SAN FRANCISCO - The San Francisco Board of Supervisors Public Safety & Neighborhood Committee held a hearing Thursday for members of the police to discuss a report that shows there is a staffing shortage in the department.
One member of San Francisco Police Department told the board that responding to incidents is siphoning precious minutes away from other requirement duties that sworn officers need to carry out daily.
"We want to be at events, we want to be engaging with the community and if we’re moving from call to call, there is no time for that," said SFPD Commander Nicole Jones.
Currently, there are 2,182 sworn and civilian staff members of the force, but the report indicates that an additional 764 people are needed to properly keep the streets safe.
"Staffing is very important because we’re there to support the community," said Tommy Tunson, a retired police chief.
Tunson, who is also a professor of criminal justice at Bakersfield College, told us that the two key issues at play when it comes to staffing, which are calls for service and a city’s population.
"If there are insufficient officers, you’ll hear things like it takes them forever to get there. They're never around when you need them," he said.
During public comment, one San Francisco resident supporting the staff increase shared her harrowing run-ins with crime.
"I’ve been chased outside of my place of employment by a woman not in her right state of mind. I have been spat on and urinated on. I’ve had food and used needles thrown at me, and I’ve had my car broken into, all in broad daylight," said an unidentified San Francisco resident during public comment.
But there were opponents among the city workers and members of the business community who urged the board to approve a staffing increase.
"If the police stopped engaging in racial biased, no safety-related traffic stops, known as pretextual stops, SFPD would also have more resources to respond to more severe situations," said another unidentified caller in a public comment to the board.

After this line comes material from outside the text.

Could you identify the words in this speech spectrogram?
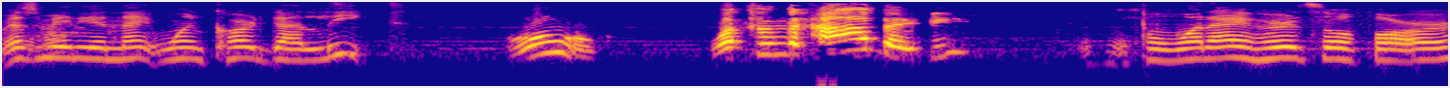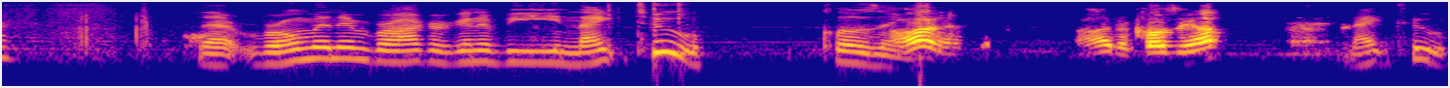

For Tunson, staffing is more than just officers on the streets, but also those who work behind the scene to prevent crimes before they happen.
"How about our community-based policing or transformational policing that we’re trying to get across so that we have fewer calls for service based on proactive community engagement."
The report also states that over the last five years, an average of 100 active sworn members have left the department through retirement, resignation, and termination
SFPD says it plans to start a retention unit to get employees eligible to retire to stick around and others from leaving to work for our cities.